The last group are the main villains of the piece. Knowing that newbie writers often don't understand why Tor or DAW doesn't want their 96 page manuscript that's one long paragraph (or 96 chapters!), they manipulate the newbies into paying them for services the newbies in most cases shouldn't be paying out of pocket. Although some freelance editors are legitimate, others take money to do a uselessly superficial, flawed edit. Agents who charge the writer to read manuscripts are generally considered predatory.  The legitimate agents are the ones who charge a commission on sales, plus expenses.

At the top of the predatory food chain are the vanity publishers, such as PublishAmerica and AuthorHouse. These companies lure in the newbies with supportive words about their unique artistic vision, false promises of editing, and assurance that the author's book will be available from Amazon and other major retailers.  They don't mention that Barnes & Noble is highly unlikely to stock the book, partly becase the quality of the writing is unlikely to be up to the standards of the major publishers. If the book is good enough to be worth buying, why is the writer paying someone to put it out, instead of being paid themselves?  So again, l
egitimate editors, established writers, and even some of the fans will try to educate the newbies, trying to save them from wasting their money on something that's unlikely to meet their high expectations.
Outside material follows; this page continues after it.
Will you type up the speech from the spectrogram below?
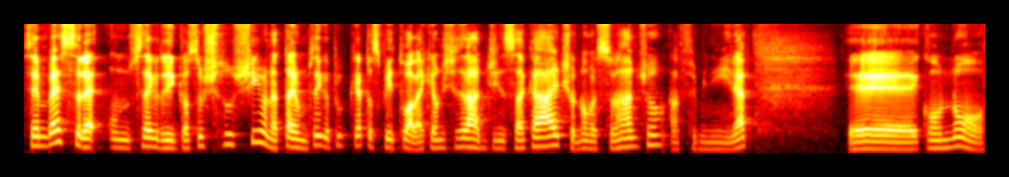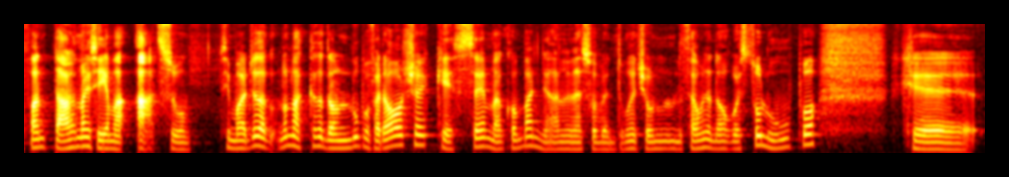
Sembra essere un seguito di Ghost of Tsushima, in realtà è un seguito più che altro spirituale, perché non ci sarà Jin Sakai, c'è un nuovo personaggio al femminile, eh, con un nuovo fantasma che si chiama Atsu si muore non a caso da un lupo feroce che sembra accompagnarle nelle sue avventure. C'è un, sta guidando questo lupo che...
For some projects, vanity publishing or self-publishing may be a reasonable choice. My own husband self-published books for years, and almost made a living at it. But for many of the newbies, especially the ones who haven't a clue how to write well, they're in for nothing but a fleecing from group #4, mockery and sympathy from group #2, and good but painful advice from group #3 - advice that many of them will ignore.  Check out, for example, the politeness and helpful advice addressed to Daniel Rice in most of the postings about his eBay manuscript in the Making Light blog. The blog's owner, editor Teresa Nielsen Hayden, was particularly gracious, until Rice responded to the kindness with anger, threats and abuse.  Even then she gave him a grace period to get over his understandably hurt feelings. His rhetoric only got nastier, however, so she "disemvoweled " him, removing the vowels from his comments on her blog.  (I should have defined that term before.  Sorry!) By and large, the writers, editors and fans who hang around Making Light treat newbie writers politely, sympathetically, and with unwanted honesty in their advice.

Karen
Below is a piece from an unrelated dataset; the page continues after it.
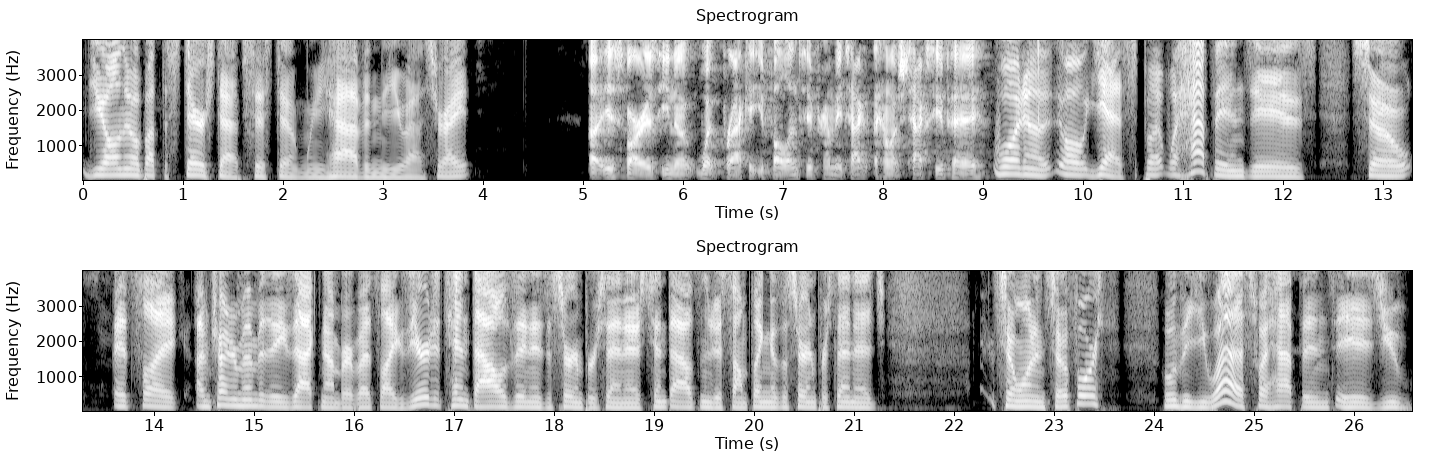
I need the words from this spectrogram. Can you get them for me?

Making Light: A brief note on linguistic markers
Making Light: More linguistic markers
Making Light: Slushkiller
Making Light: On the Getting of Agents
Making Light: Looking at the Writers' Collective
LiveJournal: a somewhat cruel discussion of Circle's, with samples from the book.
Musings from Mâvarin: It's All Fun and Games Until Somebody Loses.


1 comment:

cneinhorn said...

Very interesting stuff.  I would think aspiring writers would know better NOT to pay anyone~~ agent or publisher in advance, but I noticed it being advised over and over again as a "be aware" kind of thing.  
~jersey